I hope this helps. Five years are not very far away. To achieve the needed shifts, companies need to get started today. So, when companies ask me about the implementation of technologies like SAP IBP on HANA, I ask “Why?” I think that we need a shift, not more of the same.
Let me know your thoughts. I look forward to hearing from you.
Help Us with Research?
If you like our research, please consider helping us finish some of our studies. We currently have a quantitative project in the field on Satisfaction with Supply Chain Planning. Our philosophy is, “You give to us, and we give to you.” When business leaders take our surveys we share the responses openly. Our research is independent and open. So, if you are a business user and have knowledge of supply chain planning, we would love to have you participate in our study. We are closing this study next week.
Join Our Event to Act Differently and Drive New Outcomes
This week, I sent personal invites to business leaders and Supply Chains to Admire Award Winners to attend the Supply Chain Insights Global Summit on September 4-7, 2018 in Philadelphia, PA. The registrations are rolling in. We expect it to sell out.
Designed to help supply chain leaders think differently and to drive new outcomes, the agenda is unique. Designed for extreme networking, the conference is small and intimate. Where else can you attend a conference with no sponsors, a 60/40 ratio of business users to technologists, and hand-picked presentations with a focus on driving change? Meet technology innovators and network with others. There are twenty seats left. Don’t let this opportunity slip you by.

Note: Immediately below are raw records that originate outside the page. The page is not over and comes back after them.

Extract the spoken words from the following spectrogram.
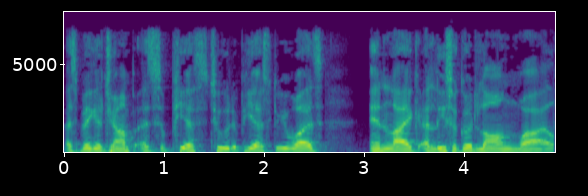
as big a jump as the PS2 to PS3 was in like at least a good long while.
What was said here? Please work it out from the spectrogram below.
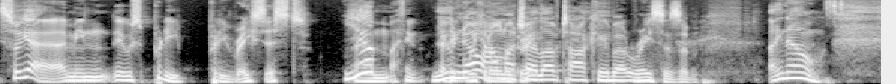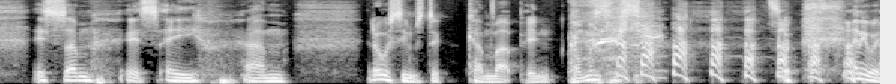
so yeah, I mean, it was pretty pretty racist. Yeah, Um, I think I You think know how much I love talking about racism. I know. It's um it's a um it always seems to come up in conversation. so anyway,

For additional reading on integrated planning check-out these blogs.